## Work item
An exact, complete copy of the entries below is required, minus any pictures.
::::
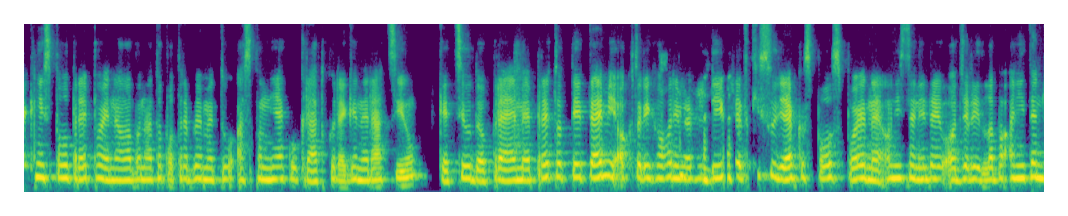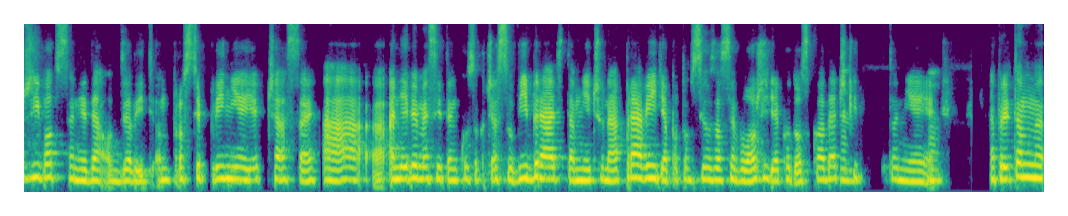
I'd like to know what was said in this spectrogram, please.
pekne spolu prepojené, lebo na to potrebujeme tu aspoň nejakú krátku regeneráciu, keď si ju doprajeme. Preto tie témy, o ktorých hovoríme vždy, všetky sú nejako spolu spojené. Oni sa nedajú oddeliť, lebo ani ten život sa nedá oddeliť. On proste plinie, je v čase a, a nevieme si ten kúsok času vybrať, tam niečo napraviť a potom si ho zase vložiť ako do skladačky. Mm. To nie je. A pritom uh,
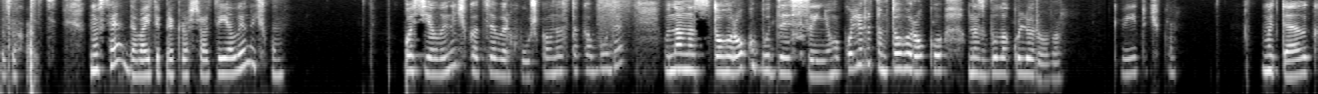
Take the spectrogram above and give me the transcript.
випихаються. Ну все, давайте прикрашати ялиночку. Ось ялиночка, це верхушка у нас така буде. Вона у нас з того року буде синього кольору, там того року у нас була кольорова. Квіточка, метелик.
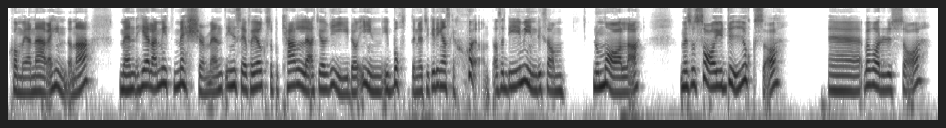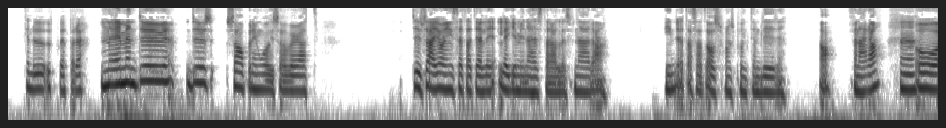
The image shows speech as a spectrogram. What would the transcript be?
kommer jag nära hinderna. Men hela mitt measurement inser jag, för jag är också på Kalle, att jag rider in i botten. Jag tycker det är ganska skönt. Alltså det är min liksom normala. Men så sa ju du också, eh, vad var det du sa? Kan du upprepa det? Nej men du, du sa på din voiceover att typ så här, jag har insett att jag lä- lägger mina hästar alldeles för nära hindret, alltså att avsprångspunkten blir, ja, för nära. Mm. Och,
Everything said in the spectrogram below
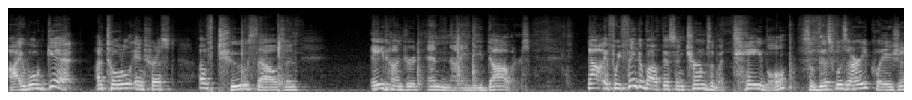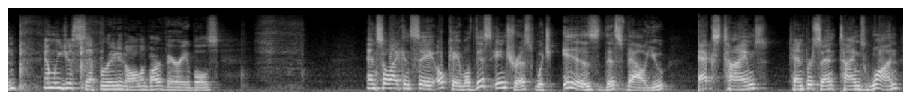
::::
## Response area
I'd like to know what was said in this spectrogram, please.
pekne spolu prepojené, lebo na to potrebujeme tu aspoň nejakú krátku regeneráciu, keď si ju doprajeme. Preto tie témy, o ktorých hovoríme vždy, všetky sú nejako spolu spojené. Oni sa nedajú oddeliť, lebo ani ten život sa nedá oddeliť. On proste plinie, je v čase a, a nevieme si ten kúsok času vybrať, tam niečo napraviť a potom si ho zase vložiť ako do skladačky. Mm. To nie je. A pritom uh,
Take the spectrogram above and give me the transcript.
випихаються. Ну все, давайте прикрашати ялиночку. Ось ялиночка, це верхушка у нас така буде. Вона у нас з того року буде синього кольору, там того року у нас була кольорова. Квіточка, метелик.
The image shows speech as a spectrogram. What would the transcript be?
kommer jag nära hinderna. Men hela mitt measurement inser jag, för jag är också på Kalle, att jag rider in i botten. Jag tycker det är ganska skönt. Alltså det är min liksom normala. Men så sa ju du också, eh, vad var det du sa? Kan du upprepa det? Nej men du, du sa på din voiceover att typ så här, jag har insett att jag lä- lägger mina hästar alldeles för nära hindret, alltså att avsprångspunkten blir, ja, för nära. Mm. Och,
Everything said in the spectrogram below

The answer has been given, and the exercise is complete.